BKK has decent infrastructure from rail transport to cool buildings, internet, accommodation and malls. 5 star hotels are ridiculously cheap and don’t disappoint in any way. Although why anyone would bother beats me, because there are superb hostels like Lub.d near Siam square for example, which is just 500baht (£10) for a bed in a state of the art dorm.
The airport link into the city is just 15baht and takes you into Phaya Thai in half an hour. The Skytrain runs through the city giving great views of streets and buildings and skylines. Confusingly though, the Skytrain and MRT have different names for the same crossover station e.g. Asoka and Sukhumvit; Siam and Silom. There are also lots of flyovers providing double level road systems in a clever use of space.
Compared to a city like Mumbai or Delhi, Bangkok’s infrastructure is definitely on another level.
Sadly for the transport aspect, it still doesn’t mean much. BKK has a population of somewhere around 10m people and the main links are mostly two lane roads. They have no hope of coping. The traffic during rush hour is mind-boggling. Up there with the worst I’ve seen. It can take hours to get across the city.
The only alternative option is the Motorcycle taxi. But these are frightening as hell to the un-initiated. They drive between car lanes at crazy speeds. Wing mirrors loom way too close for comfort, especially when you're double the size of both rider and bike, and the guy is adjusting for his own knee width and not yours!
As you would expect though, away from the main roads, the backstreets of Bangkok are ramshackle mazes, reflective of life in low income brackets all over Asia. Canals wind through the city, flanked by shanty homes that use the water as a cleaning and dumping ground. You definitely wouldn’t want to fall in if you could help it!
Politically BKK has been a bit volatile ever since Thaksin was deposed for corruption and is still in self-imposed exile. The Thaksin legacy of social development remains strongly recognised however, and many locals still feel that the benefits of his work outweigh his misdemeanours. The reds nevertheless were busy fighting the yellows while I was there. Random bombs and riots across the city had a serious effect on the tourism industry as visitors stayed away out of a combination of fear and the financial limitations of a global recession.
Areas like Nana that used to be jammed full of business and other tourists when I was last there, were relative ghost towns. Middle eastern tourists were propping up the tourism market, with western visitors all dried up except for backpackers who mostly frequent just the Khao San area. You can still get designer T-shirts for 100 baht in places like the Chatuchak weekend market, but not so many fake watches anymore. All round I definitely saw fewer fakes than ten years ago, and it seemed as if the trend had moved on from watches to sunglasses.
Temples remain Gold and Red as ever, richly decorated, with Buddhas of all shapes and sizes; while outside them lies the commerce of food, trinkets, beliefs and scams.

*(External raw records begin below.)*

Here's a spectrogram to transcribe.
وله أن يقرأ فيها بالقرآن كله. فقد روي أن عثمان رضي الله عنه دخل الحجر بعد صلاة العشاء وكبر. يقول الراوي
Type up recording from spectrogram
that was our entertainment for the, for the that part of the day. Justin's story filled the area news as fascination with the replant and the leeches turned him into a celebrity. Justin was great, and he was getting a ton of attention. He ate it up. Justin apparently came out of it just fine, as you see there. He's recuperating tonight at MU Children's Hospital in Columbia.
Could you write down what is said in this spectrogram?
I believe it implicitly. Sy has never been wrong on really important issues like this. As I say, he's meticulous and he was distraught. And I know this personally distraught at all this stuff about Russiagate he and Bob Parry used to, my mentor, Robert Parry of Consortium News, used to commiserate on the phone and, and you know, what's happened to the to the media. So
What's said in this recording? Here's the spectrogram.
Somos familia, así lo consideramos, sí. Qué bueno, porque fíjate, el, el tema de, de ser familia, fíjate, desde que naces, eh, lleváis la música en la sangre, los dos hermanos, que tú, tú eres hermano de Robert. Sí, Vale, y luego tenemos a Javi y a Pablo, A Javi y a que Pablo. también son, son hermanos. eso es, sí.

Finally we come to the food. Street food is everywhere in Bangkok and really why would you eat anywhere else. Your choices range from noodles to rice dishes to skewers and sea food. Everything is tasty and spicy. The Thais can really put away chillies so you have to be a bit careful. Like everywhere else in Asia it is common to eat fried food or noodles or soup for breakfast. Personally I did my best but still found it jarring. My system is just not used to lunch at 7am!

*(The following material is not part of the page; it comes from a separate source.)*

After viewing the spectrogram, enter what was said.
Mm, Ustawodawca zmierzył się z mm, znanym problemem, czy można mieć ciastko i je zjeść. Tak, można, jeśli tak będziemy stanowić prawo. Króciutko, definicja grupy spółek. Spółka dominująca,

On foot, it’s a city that makes it impossible to have a conversation on the street. Lethal pavements with all sorts of obstacles from vendors to trees, holes and crevasses keep you on your toes. Crazy car drivers about to run you over approach from all directions. Construction noise never stops. Massage parlour girls beckon you. Taxi drivers call at you. Food and waste smells assault your nose. Hot humid weather wraps a clammy shroud around you. Water drips on you from plastic awnings, billboards and signs.